In some ways was very good. Because there was a Singaporean chaperone/guide that came along with the group of nearly 40 people. While he was not the person performing the guide function per se, he was there for the much needed interface with the local guides and hotel people who may not fully understand some of the folks on the tour. Sure we need to tip the guy at the end too, but it was well worth it. Of course it also means having to adapt to a group mentality too and much depends on the attitudes of the other travelers.
So let’s list out the other pros and cons of doing a group journey:
- Economy of scale? In the sense we book a whole train cabin for the group.
- “Priority” in the how we were processed for entry to attractions.
- ‘Hands free’ in that our stuff can be left in the coach.
- No fuss and stress to get around between attractions or to meals and accommodations.
- General feeling of security that one is being looked after.
- The itinerary is set. No deviations.
- Time at attractions are limited to what is allocated as a group.
- Dining locations are fixed. Varying quality of meals.
On the overall experience it is far more positive than we had expected. And that to us is mainly thanks to the hard work put in by the respective guides both local (in Russia) and local (as in the red dot representative from the tour agency).
So what were some of the other highlights that we did not share in the journalogs?
For one thing you really need to sample both ice cream the GUM and Bosco stalls when you are the department store. The texture definitely different. And when you get tired get to the 2nd floor and look for one of them colorfully painted benches. Get a list of chocolate brands to buy from your guide and have him/her write it down since Cyrillic is a very different written form of language. Best of all try some caviar with locally brewed sparkling wine.
We would have loved to explore more stations of the Moscow subway. The four that we were introduced to were nice, but there are many more out here that extensive network. And as you explore the city’s streets you might come up to an old Russian branded car too!
While in St Petersburg, one of the most memorable activity was the visit to the Hermitage. Now there are many things to see, but did you know they actually displayed a mummy in the Egyptology department?
We enjoyed trying our hand at painting a Matryoshka doll. Sure it was a disaster (especially for Mel) as we did injustice to the wooden pieces, but it was all for fun. Today the amateur painted dolls stand proudly next to the ones produced by professional hands. Oh how we reminisce whenever we catch a glimpse of them in the display cabinet. It was our work of art!
So this journey was definitely a teaser.

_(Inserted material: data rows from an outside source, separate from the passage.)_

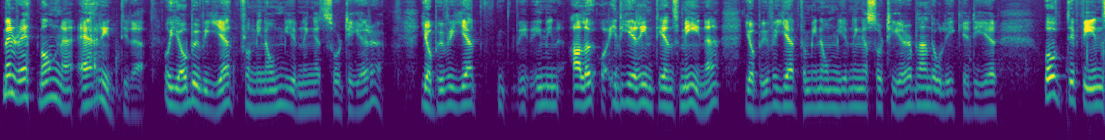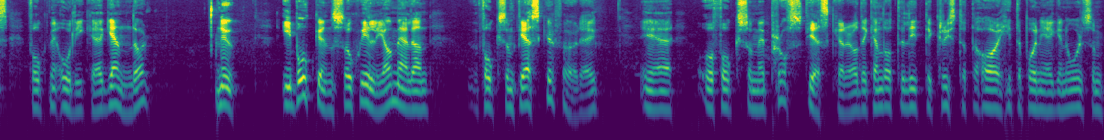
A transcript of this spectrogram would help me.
men rätt många är inte det. Och jag behöver hjälp från min omgivning att sortera. Jag behöver hjälp i min, alla idéer är inte ens mina. Jag behöver hjälp från min omgivning att sortera bland olika idéer. Och det finns folk med olika agendor. Nu, i boken så skiljer jag mellan folk som fjäskar för dig eh, och folk som är proffsfjäskare. Och det kan låta lite krystat att ha, hitta på en egen ord som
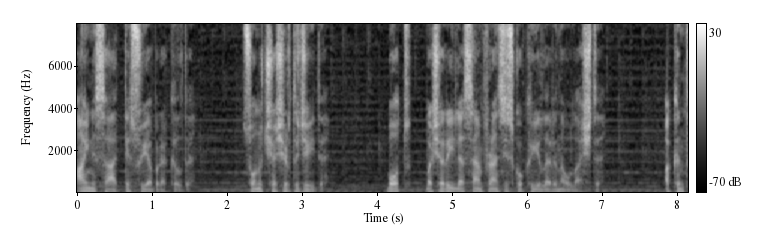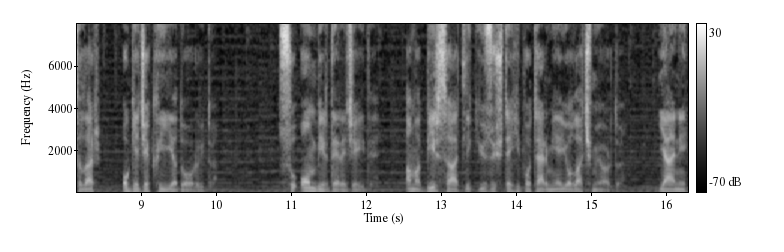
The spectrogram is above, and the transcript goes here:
aynı saatte suya bırakıldı. Sonuç şaşırtıcıydı. Bot, başarıyla San Francisco kıyılarına ulaştı. Akıntılar o gece kıyıya doğruydu. Su 11 dereceydi ama bir saatlik yüzüşte hipotermiye yol açmıyordu. Yani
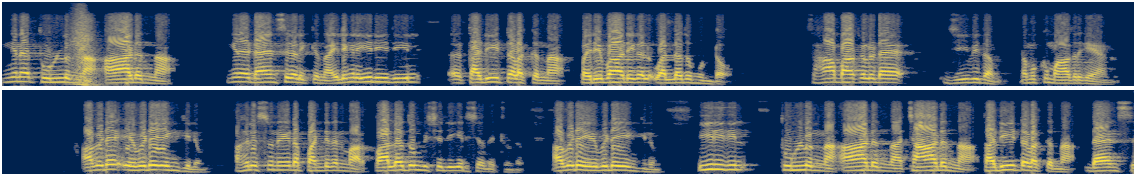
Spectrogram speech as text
ഇങ്ങനെ തുള്ളുന്ന ആടുന്ന ഇങ്ങനെ ഡാൻസ് കളിക്കുന്ന അല്ലെങ്കിൽ ഈ രീതിയിൽ തടിയിട്ടിളക്കുന്ന പരിപാടികൾ വല്ലതുമുണ്ടോ? സഹാബാക്കളുടെ ജീവിതം നമുക്ക് മാതൃകയാണ്. അവിടെ എവിടെയെങ്കിലും അഹ്ലുസുനയുടെ പണ്ഡിതന്മാർ പലതും വിശദീകരിച്ചു തന്നിട്ടുണ്ട്. അവിടെ എവിടെയെങ്കിലും ഈ രീതിയിൽ തുള്ളുന്ന ആടുന്ന ചാടുന്ന തടിയിട്ടിളക്കുന്ന ഡാൻസ്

We probably would love to revisit St Petersburg, which seems less “polluted” by Soviet era architecture. However we are also mulling over other cities such as Novgorod and Kazan too. As we also mentioned earlier in this essay, a luxurious train journey across Russia to cap off our lives would also be an icing on the cake.
We toured Moscow and St Petersburg in May 2016